Does hearing “Do you want fries with that?” change if a robot says it?
Today, companies are trying to answer the question of how artificial intelligence (AI) will transform the face of their user experience. They’d better hurry: 78 percent of businesses plan to implement AI or virtual-reality solutions by next year—or have already implemented them.
Their hope? That this paves the way toward better user experiences.
What will top-tier interactions look like in a few years? Current research in this area might provide some idea: an MIT Technology Review report found that automated systems already resolve between 25 and 50 percent of today’s customer inquiries, and this number will only grow. Read More
Recent months have brought an extraordinary number of simultaneous crises—from the global pandemic of COVID-19 to high unemployment and economic uncertainty to systemic social injustices. Any one of these events alone would be destabilizing. Taken together, they place individuals and societies under unprecedented strain.
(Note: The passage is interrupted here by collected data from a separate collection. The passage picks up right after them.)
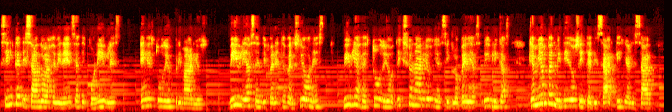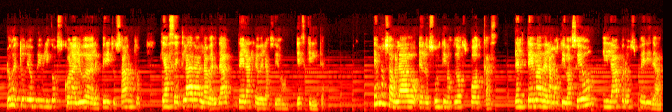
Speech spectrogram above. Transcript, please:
sintetizando las evidencias disponibles en estudios primarios, Biblias en diferentes versiones, Biblias de estudio, diccionarios y enciclopedias bíblicas que me han permitido sintetizar y realizar los estudios bíblicos con la ayuda del Espíritu Santo, que hace clara la verdad de la revelación escrita. Hemos hablado en los últimos dos podcasts del tema de la motivación y la prosperidad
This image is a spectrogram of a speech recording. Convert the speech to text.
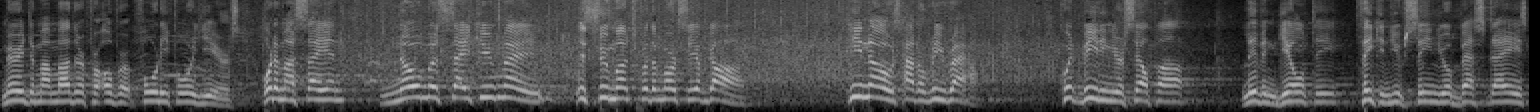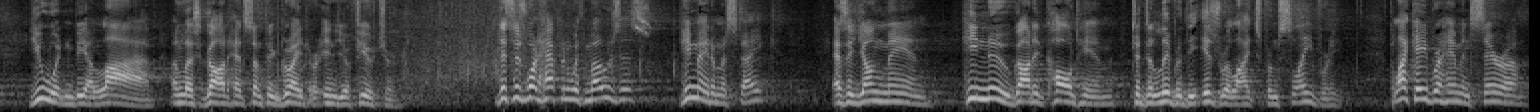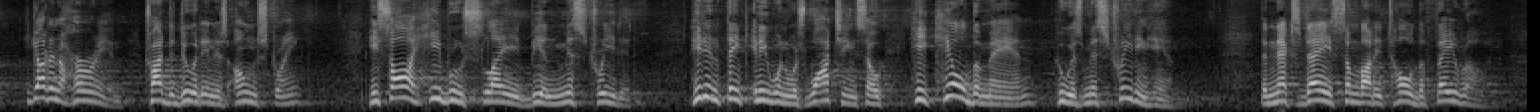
married to my mother for over 44 years. What am I saying? No mistake you've made is too much for the mercy of God. He knows how to reroute. Quit beating yourself up, living guilty, thinking you've seen your best days. You wouldn't be alive unless God had something greater in your future. This is what happened with Moses. He made a mistake. As a young man, he knew God had called him to deliver the Israelites from slavery. But like Abraham and Sarah, he got in a hurry and tried to do it in his own strength. He saw a Hebrew slave being mistreated. He didn't think anyone was watching, so he killed the man who was mistreating him. The next day, somebody told the Pharaoh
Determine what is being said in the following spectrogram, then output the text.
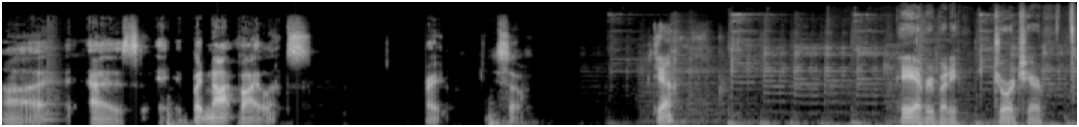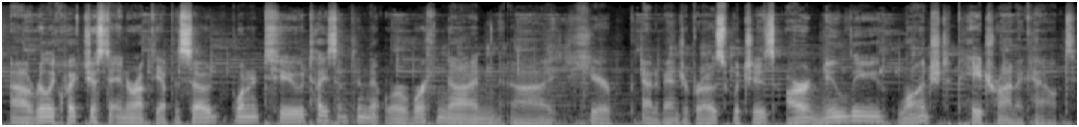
uh, as but not violence right? So. Yeah. Hey everybody. George here. Uh, really quick just to interrupt the episode wanted to tell you something that we're working on uh, here at Evangel Bros, which is our newly launched patreon account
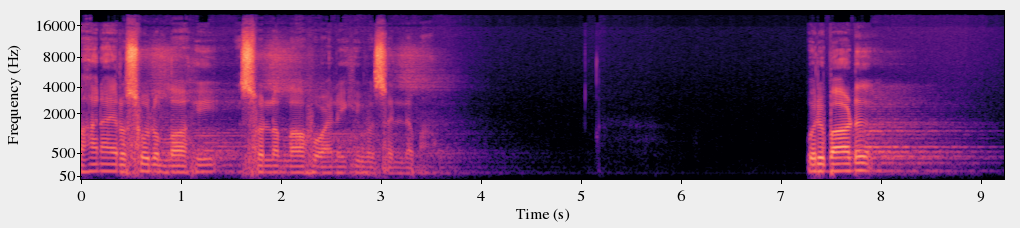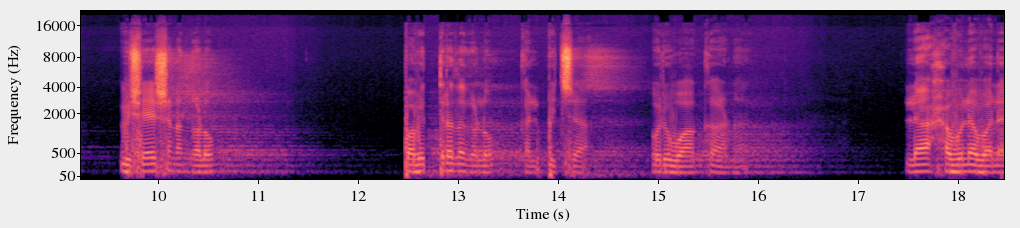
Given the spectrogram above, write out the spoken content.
മഹാനായ റസൂലുല്ലാഹി സ്വല്ലല്ലാഹു അലഹി വസല്ലമ ഒരുപാട് വിശേഷണങ്ങളും പവിത്രതകളും കൽപ്പിച്ച ഒരു വാക്കാണ്. ലാ വല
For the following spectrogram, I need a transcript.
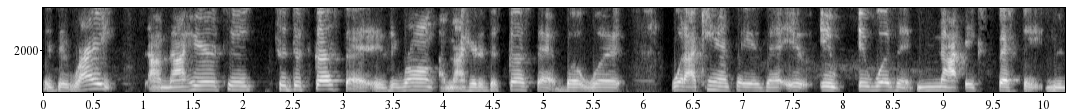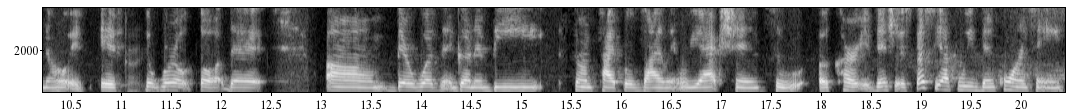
is it right? I'm not here to to discuss that. Is it wrong? I'm not here to discuss that. But what what I can say is that it it it wasn't not expected. You know, if if okay. the world thought that um, there wasn't going to be some type of violent reaction to occur eventually, especially after we've been quarantined.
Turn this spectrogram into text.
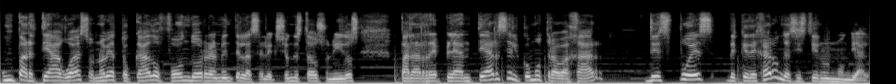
un parteaguas o no había tocado fondo realmente la selección de Estados Unidos para replantearse el cómo trabajar después de que dejaron de asistir a un mundial.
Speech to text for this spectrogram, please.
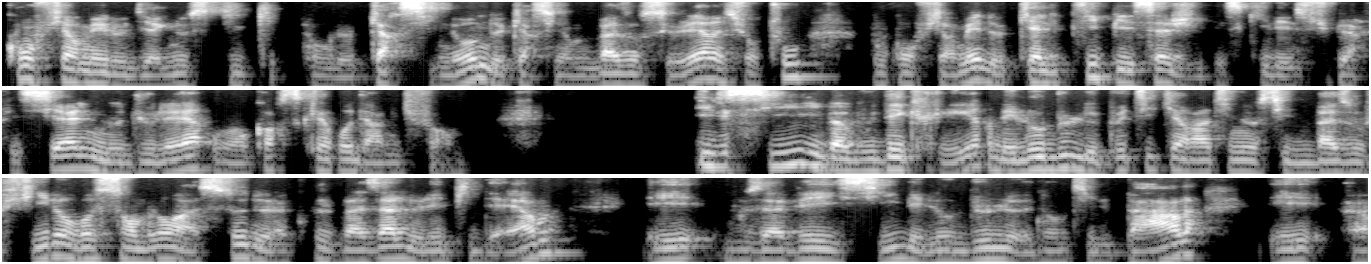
confirmer le diagnostic, donc le carcinome, de carcinome basocellulaire, et surtout vous confirmer de quel type il s'agit. Est-ce qu'il est superficiel, nodulaire ou encore sclérodermiforme? Ici, il va vous décrire des lobules de petits kératinocytes basophiles ressemblant à ceux de la couche basale de l'épiderme. Et vous avez ici les lobules dont il parle et euh,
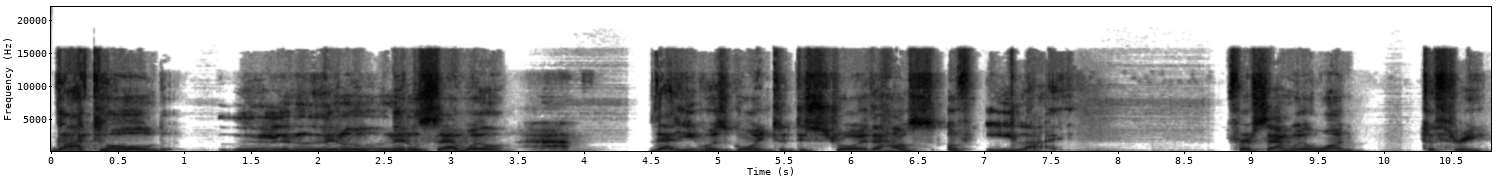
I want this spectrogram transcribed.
God told little little little Samuel that he was going to destroy the house of Eli. First Samuel 1 to 3.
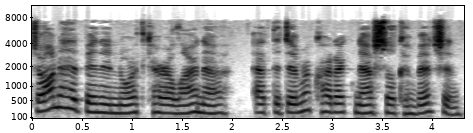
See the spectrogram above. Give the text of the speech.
John had been in North Carolina at the Democratic National Convention,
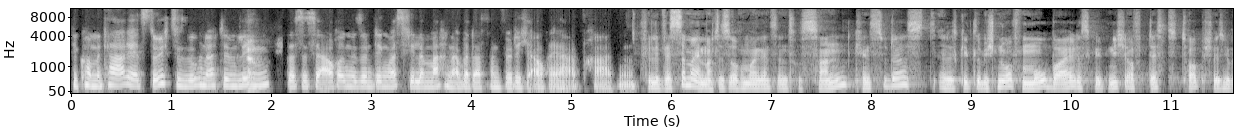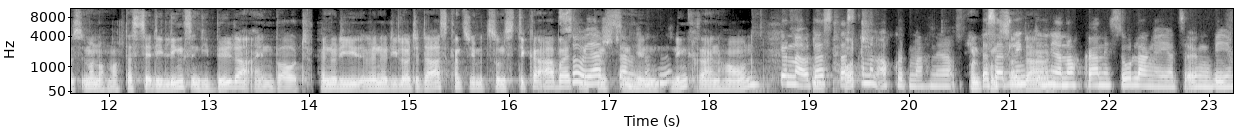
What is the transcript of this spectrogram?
die Kommentare jetzt durchzusuchen nach dem Link. Ja. Das ist ja auch irgendwie so ein Ding, was viele machen, aber davon würde ich auch eher abraten. Philipp Westermeier macht das auch immer ganz interessant. Kennst du das? Das geht, glaube ich, nur auf Mobile, das geht nicht auf Desktop. Ich weiß nicht, ob es immer noch macht, dass der die Links in die Bilder einbaut. Wenn du die, wenn du die Leute da hast, kannst du mit so einem Sticker arbeiten, so, dann ja, kannst du hier einen mhm. Link reinhauen. Genau, das, das kann man auch gut machen, ja. Und Deshalb LinkedIn ja noch gar nicht so lange jetzt irgendwie.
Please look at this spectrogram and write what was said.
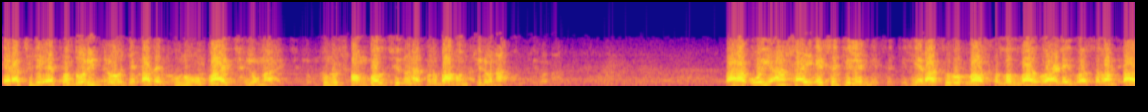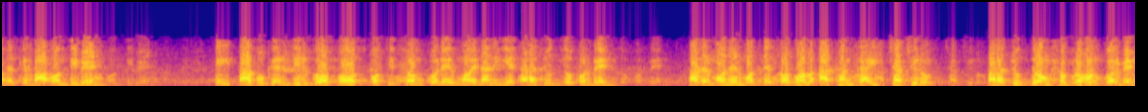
এরা ছিল এত দরিদ্র যে তাদের কোনো উপায় ছিল না, কোনো সম্বল ছিল না, কোনো বাহন ছিল না। তারা ওই আশায় এসেছিলেন যে রাসুল্লাহ সাল্লু আলহাম তাদেরকে বাহন দিবেন। এই তাবুকের দীর্ঘ পথ অতিক্রম করে ময়দানে গিয়ে তারা যুদ্ধ করবেন। তাদের মনের মধ্যে প্রবল আকাঙ্ক্ষা, ইচ্ছা ছিল। তারা যুদ্ধে অংশগ্রহণ করবেন।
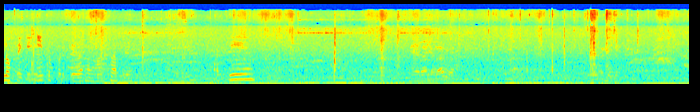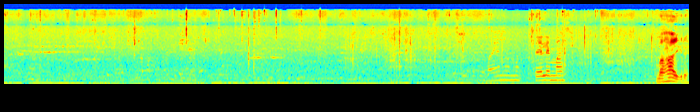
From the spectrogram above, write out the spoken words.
Los pequeñitos porque agarran más rápido. Aquí. Vaya mamá, dele más, Más aire.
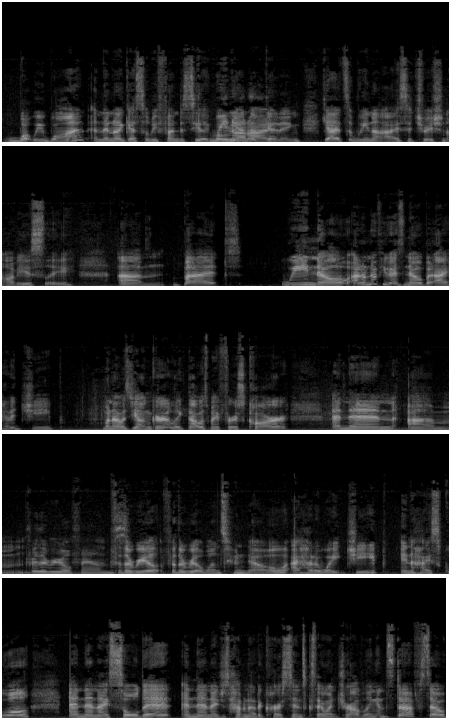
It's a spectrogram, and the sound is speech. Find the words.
what we want, and then I guess it'll be fun to see like what We we, not end up I. getting. Yeah, it's a we not I situation, obviously. Um, but we know. I don't know if you guys know, but I had a Jeep when I was younger. Like that was my first car, and then um, For the real fans. for the real for the real ones who know i had a white jeep in high school and then i sold it and then i just haven't had a car since because i went traveling and stuff so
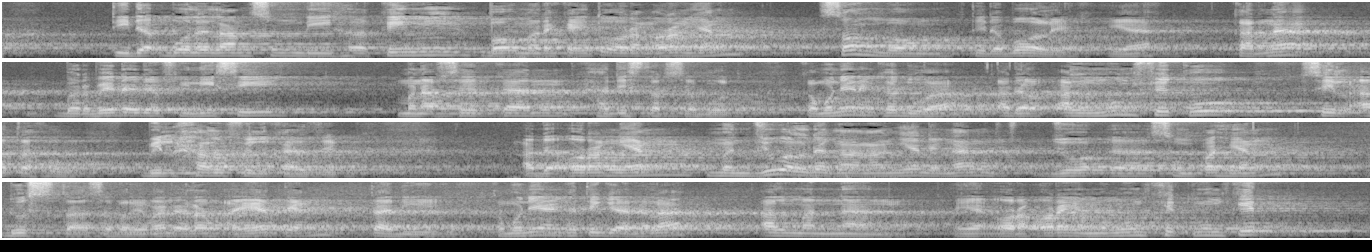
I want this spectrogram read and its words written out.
tidak boleh langsung dihakimi bahwa mereka itu orang-orang yang sombong, tidak boleh ya. Karena berbeda definisi menafsirkan hadis tersebut. Kemudian yang kedua adalah al-munfiqu silatahu bil halfil kadzib ada orang yang menjual dagangannya dengan uh, sumpah yang dusta sebagaimana dalam ayat yang tadi. Kemudian yang ketiga adalah al-mannan, ya orang-orang yang mengungkit-ungkit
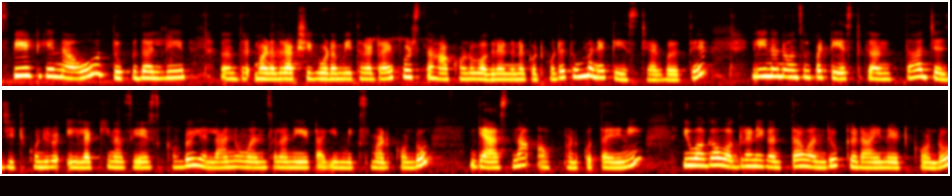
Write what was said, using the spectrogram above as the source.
ಸ್ವೀಟ್ಗೆ ನಾವು ತುಪ್ಪದಲ್ಲಿ ಒಣದ್ರಾಕ್ಷಿ, ಗೋಡಂಬಿ ಈ ಥರ ಡ್ರೈ ಫ್ರೂಟ್ಸ್ನ ಹಾಕ್ಕೊಂಡು ಒಗ್ಗರಣೆನ ಕೊಟ್ಕೊಂಡ್ರೆ ತುಂಬಾ ಟೇಸ್ಟಿಯಾಗಿ ಬರುತ್ತೆ. ಇಲ್ಲಿ ನಾನು ಒಂದು ಸ್ವಲ್ಪ ಟೇಸ್ಟ್ಗಂತ ಜಜ್ಜಿಟ್ಕೊಂಡಿರೋ ಏಲಕ್ಕಿನ ಸೇರಿಸ್ಕೊಂಡು ಎಲ್ಲನೂ ಒಂದು ಸಲ ನೀಟಾಗಿ ಮಿಕ್ಸ್ ಮಾಡಿಕೊಂಡು ಗ್ಯಾಸ್ನ ಆಫ್ ಮಾಡ್ಕೊತಾ ಇದ್ದೀನಿ. ಇವಾಗ ಒಗ್ಗರಣೆಗಂತ ಒಂದು ಕಡಾಯಿನ ಇಟ್ಕೊಂಡು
More than ever, empathy matters. More than ever, user experiences matter. Even as some states and countries lift restrictions relating to COVID-19, for the foreseeable future, we’ll have significant limitations on our personal interactions and experience potential challenges in meeting our foundational needs. As many essential activities have, by necessity, gone online or transitioned to virtual formats, UX designers now have a unique role to play in the changes occurring in the everyday lives of millions of people. With that power comes responsibility. Read More
Many people seem to think of user experience as a controllable outcome of a design process—as though it were something at which you can throw minds, designers, and builders with the goal of understanding and manipulating a person’s experience of a product or service. In fact, user experience is often thought of as defining and managing a person’s experience of a product.
But your product doesn’t define a user’s experience. That person’s own behavior, attitudes, and emotions do. Thus, user experience is a feeling. In reality, it’s even more than that, but if you start with the idea that user experience is a feeling, you’ve already made progress toward really understanding user experience. Read More